**Required action:**
Each entry must come back word for word; drop the images as you go.

(Saved data entries)
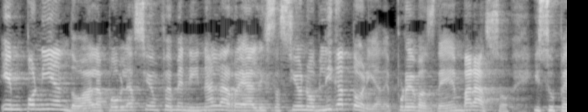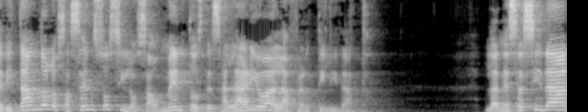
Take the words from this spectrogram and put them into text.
imponiendo a la población femenina la realización obligatoria de pruebas de embarazo y supeditando los ascensos y los aumentos de salario a la fertilidad. La necesidad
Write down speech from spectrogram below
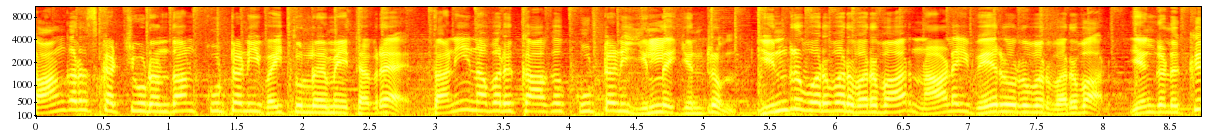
காங்கிரஸ் கட்சியுடன் தான் கூட்டணி வைத்துள்ளோமே தவிர தனி நபருக்காக கூட்டணி இல்லை என்றும் இன்று ஒருவர் வருவார் நாளை வேறொருவர் வருவார். எங்களுக்கு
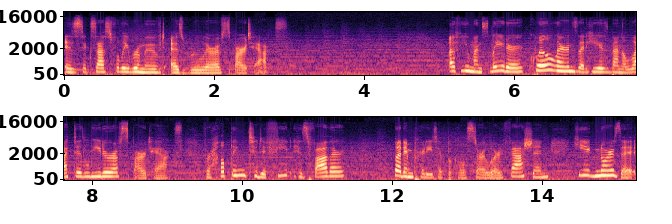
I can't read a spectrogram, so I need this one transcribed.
is successfully removed as ruler of Spartax. A few months later, Quill learns that he has been elected leader of Spartax for helping to defeat his father, but in pretty typical Star Lord fashion, he ignores it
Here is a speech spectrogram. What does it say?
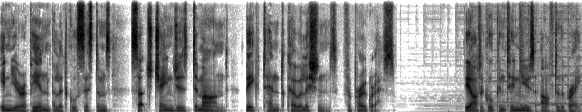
In European political systems, such changes demand big tent coalitions for progress. The article continues after the break.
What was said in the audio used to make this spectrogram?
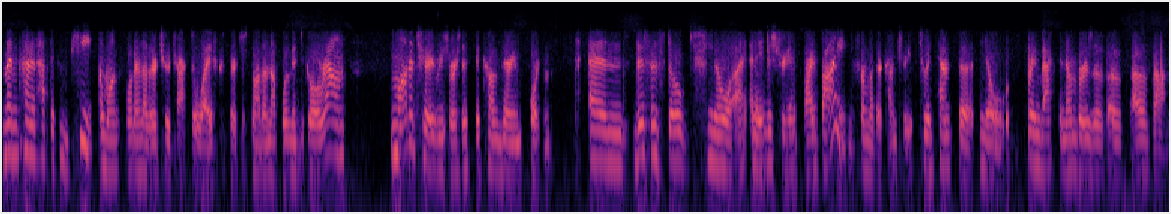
men kind of have to compete amongst one another to attract a wife, because there's just not enough women to go around, monetary resources become very important. And this has stoked, you know, an industry of bride buying from other countries to attempt to, you know, bring back the numbers of, of, of um,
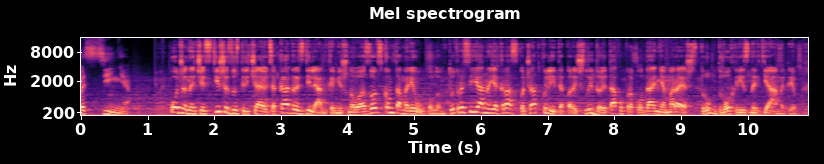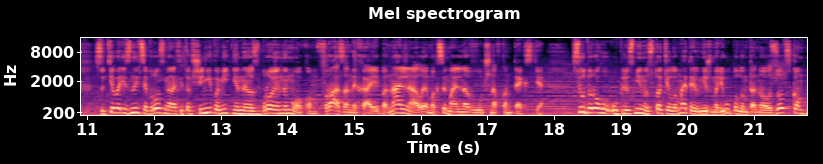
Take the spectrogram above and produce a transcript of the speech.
безціння. Отже, найчастіше зустрічаються кадри з ділянки між Новоазовськом та Маріуполем. Тут росіяни якраз з початку літа перейшли до етапу прокладання мереж з труб двох різних діаметрів. Суттєва різниця в розмірах і товщині помітні неозброєним оком. Фраза нехай і банальна, але максимально влучна в контексті. Всю дорогу у плюс-мінус 100 кілометрів між Маріуполем та Новоазовськом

**Completed task:**
Take the words from this spectrogram and put them into text.
imponiendo a la población femenina la realización obligatoria de pruebas de embarazo y supeditando los ascensos y los aumentos de salario a la fertilidad. La necesidad
Write down speech from spectrogram below
காங்கிரஸ் கட்சியுடன் தான் கூட்டணி வைத்துள்ளோமே தவிர தனி நபருக்காக கூட்டணி இல்லை என்றும் இன்று ஒருவர் வருவார் நாளை வேறொருவர் வருவார். எங்களுக்கு
I can't read a spectrogram, so I need this one transcribed.
is successfully removed as ruler of Spartax. A few months later, Quill learns that he has been elected leader of Spartax for helping to defeat his father, but in pretty typical Star Lord fashion, he ignores it
Here is a speech spectrogram. What does it say?
In European political systems, such changes demand big tent coalitions for progress. The article continues after the break.
What was said in the audio used to make this spectrogram?
men kind of have to compete amongst one another to attract a wife, because there's just not enough women to go around, monetary resources become very important. And this has stoked, you know, an industry of bride buying from other countries to attempt to, you know, bring back the numbers of, of, of um,
Take the spectrogram above and produce a transcript of the speech.
безціння. Отже, найчастіше зустрічаються кадри з ділянки між Новоазовськом та Маріуполем. Тут росіяни якраз з початку літа перейшли до етапу прокладання мереж з труб двох різних діаметрів. Суттєва різниця в розмірах і товщині помітні неозброєним оком. Фраза нехай і банальна, але максимально влучна в контексті. Всю дорогу у плюс-мінус 100 кілометрів між Маріуполем та Новоазовськом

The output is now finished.